September 7, 2011 — Noting caution in the markets, SEMI has revised its World Fab Forecast to a 23% year-on-year increase, down from the 31% growth forecast in May 2011. Capital expenditure on semiconductor fabs will still increase to $41.1 billion in 2011, the highest spending amount on record.
As macro-economic factors decreased consumer confidence and spending, some semiconductor companies have cut back on fab spending plans, said Christian Gregor Dieseldorff, senior analyst of fab information in the SEMI Industry Research and Statistics group. For a number of companies, capex plans remain unchanged. Some even announced slight increases, SEMI notes.
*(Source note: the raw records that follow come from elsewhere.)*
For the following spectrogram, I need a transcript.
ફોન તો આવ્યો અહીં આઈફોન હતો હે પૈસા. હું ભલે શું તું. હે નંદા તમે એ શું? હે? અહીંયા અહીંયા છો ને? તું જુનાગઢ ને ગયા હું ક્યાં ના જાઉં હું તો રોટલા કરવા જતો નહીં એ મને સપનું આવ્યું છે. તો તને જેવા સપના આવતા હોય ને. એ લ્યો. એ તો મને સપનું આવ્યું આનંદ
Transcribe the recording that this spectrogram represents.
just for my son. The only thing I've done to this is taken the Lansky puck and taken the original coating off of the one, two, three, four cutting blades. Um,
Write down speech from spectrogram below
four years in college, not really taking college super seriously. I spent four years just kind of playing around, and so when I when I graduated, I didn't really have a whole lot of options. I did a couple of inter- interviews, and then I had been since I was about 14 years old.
The Americas lead fab spending, thanks mainly to Intel and Samsung. LED fabs account for 77 of the 223 projects in 2011.
Although 2012 spending will decline, the total for 2012 may still be the second highest on record. In 2012, Korea is predicted to step ahead of the Americas, with over $10 billion in fab equipment spending, followed by Taiwan at $9.2 billion.
|Table. Fab equipment spending, new and used (in USD millions). Source: SEMI World Fab Forecast August 2011.|
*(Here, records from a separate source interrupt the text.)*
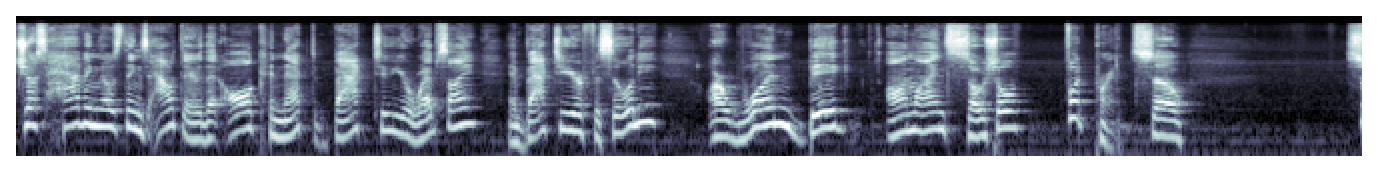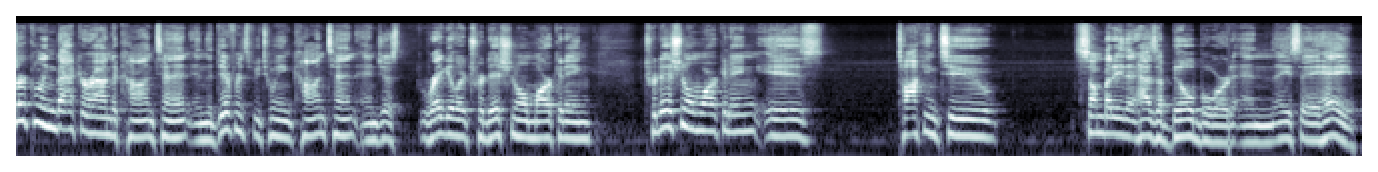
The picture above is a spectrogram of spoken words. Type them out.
Just having those things out there that all connect back to your website and back to your facility are one big online social footprint. So, circling back around to content and the difference between content and just regular traditional marketing Traditional marketing is talking to somebody that has a billboard and they say, hey,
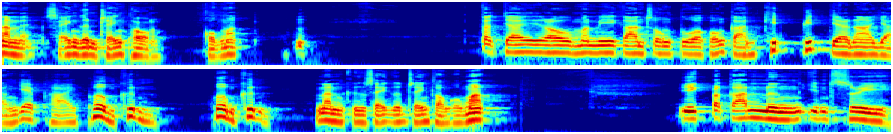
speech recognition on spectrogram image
นั่นแหละ แสงเงินแสงทองของมัก ถ้าใจเรามันมีการทรงตัวของการคิดพิจารณาอย่างแยบคาย เพิ่มขึ้น เพิ่มขึ้น นั่นคือแสงเงินแสงทองของมักอีกประการหนึ่งอินทรีย์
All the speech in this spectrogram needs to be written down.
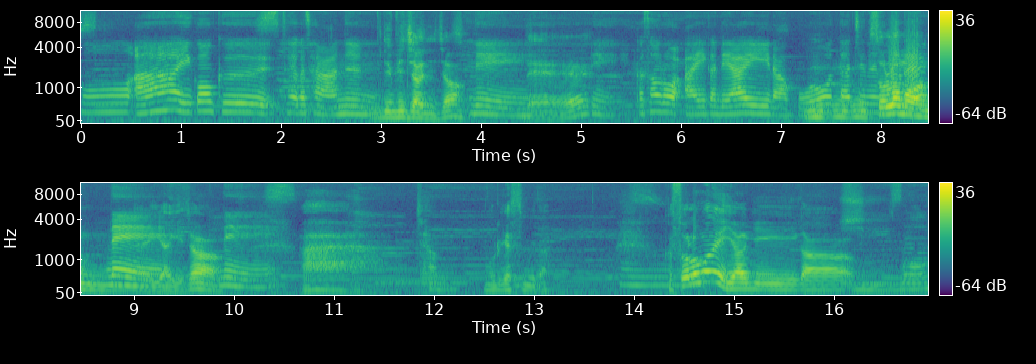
어, 아 이거 그 제가 잘 아는 뉴비전이죠. 네. 네. 네. 그러니까 서로 아이가 내 아이라고 음, 음, 음, 따지는 솔로몬의 거를- 네. 이야기죠. 네. 아, 참 모르겠습니다. 음, 그 솔로몬의 이야기가 음, 뭐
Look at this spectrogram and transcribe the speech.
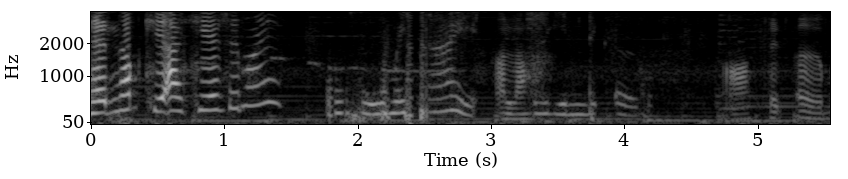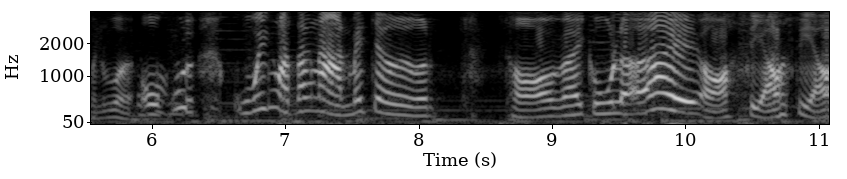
เห็นครับ KRK ใช่ไหมโอ้โหไม่ใช่อ๋อเหรอสกินเด็กเอออ๋อเด็กเออมันเวอร์โอ้กูกูวิ่งมาตั้งนานไม่เจอ ทองไงกูเลย อ๋อ เสียวเสียว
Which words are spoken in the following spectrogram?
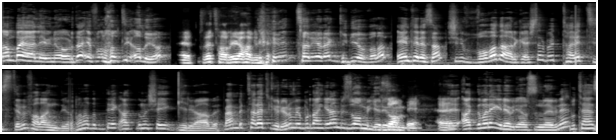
Adam bayağı Levni orada F-16'yı alıyor. Evet ve tarıyor abi. evet tarayarak gidiyor falan. Enteresan. Şimdi WoW'a da arkadaşlar böyle taret sistemi falan diyor. Bana da direkt aklıma şey geliyor abi. Ben bir taret görüyorum ve buradan gelen bir zombi görüyorum. Zombi. Evet. E, aklıma ne geliyor biliyor musun Levne? Bu Tencent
In 2011, SEMI counts 223 facilities spending on equipment. Of these, 77 projects are for LED dedicated facilities. Next year, 190 facilities will start or continue equipping, with 72 LED projects.
The highest spending in 2011 occurs in the Americas with about $10 billion, followed by Taiwan with about $9 billion. The Americas region last led spending in 2002. Although Intel spends the most, another key reason for America’s lead is Samsung’s spending of about $2.5 to $3 billion in their Austin fab, dubbed the S2-line.
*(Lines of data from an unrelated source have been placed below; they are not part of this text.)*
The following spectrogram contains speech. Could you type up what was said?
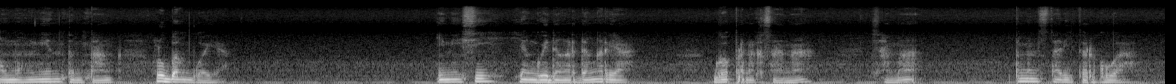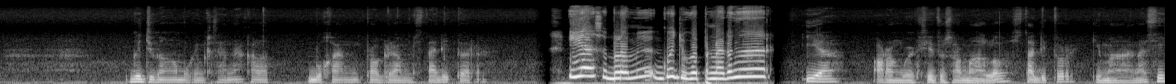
ngomongin tentang lubang buaya. Ini sih yang gue denger-denger ya. Gue pernah ke sana sama teman study tour gue. Gue juga nggak mungkin ke sana kalau bukan program study tour. Iya, sebelumnya gue juga pernah dengar. Iya, orang gue ke situ sama lo study tour gimana sih?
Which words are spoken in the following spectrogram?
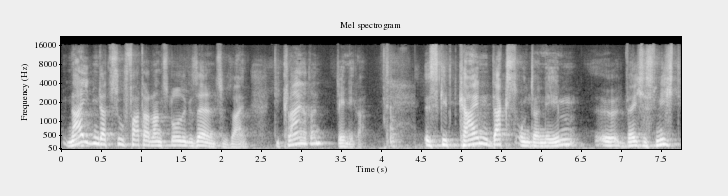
neigen dazu, vaterlandslose Gesellen zu sein. Die kleineren weniger. Es gibt kein DAX-Unternehmen, äh, welches nicht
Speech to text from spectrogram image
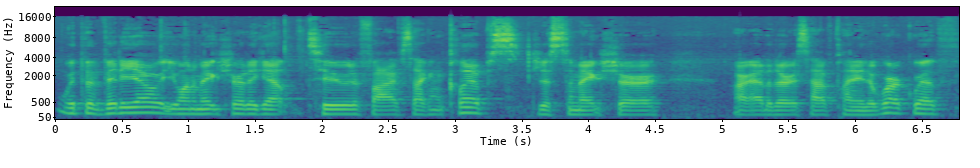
With the video, you want to make sure to get two to five second clips just to make sure our editors have plenty to work with.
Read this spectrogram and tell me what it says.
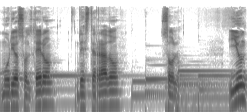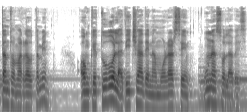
Murió soltero, desterrado, solo, y un tanto amargado también, aunque tuvo la dicha de enamorarse una sola vez.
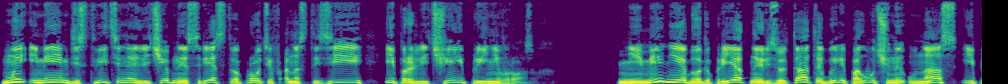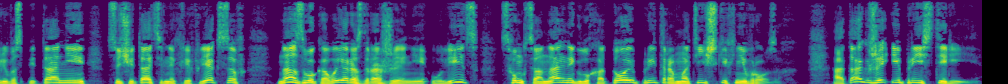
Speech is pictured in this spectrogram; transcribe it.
мы имеем действительно лечебные средства против анестезии и параличей при неврозах. Не менее благоприятные результаты были получены у нас и при воспитании сочетательных рефлексов на звуковые раздражения у лиц с функциональной глухотой при травматических неврозах, а также и при истерии.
In line with the revised forecast, capacity ramp will slow: 9.3% growth (predicted in May 2011) is now forecast to be closer to 6.8%, according to the SEMI World Fab Forecast report. The industry may not be able to respond to rapidly increasing demand, for example in the NAND Flash market. It takes about 1.5 years to bring a fab from ground breaking to volume production, so in order to see capacity ramp increase in 2012 or 2013, construction projects must start now.
The SEMI data closely track construction activity, especially for new facilities. Since the May 2011 edition of the Worldwide Fab Forecast, 2011 fab construction project spending (including Discretes and LEDs) has increased from about $4.8 billion to $5.6 billion. In May 2011, 61 construction projects were counted; now, 72 are under way.
The SEMI World Fab Forecast uses a bottom-up approach methodology, providing high-level summaries and graphs; and in-depth analyses of capital expenditures, capacities, technology and products by fab. Additionally, the database provides forecasts for the next 18 months by quarter. Learn more about the SEMI fab databases at http://www.semi.org/MarketInfo/FabDatabase.
SEMI’s Worldwide Semiconductor Equipment Market Subscription (WWSEMS) data tracks only new equipment for fabs and test and assembly and packaging houses. The SEMI World Fab Forecast and its related Fab Database reports track any equipment needed to ramp fabs, upgrade technology nodes, and expand or change wafer size, including new equipment, used equipment, or in-house equipment. SEMI is a global industry association serving the manufacturing supply chains for the microelectronic, display and photovoltaic industries. For more information, visit www.semi.org.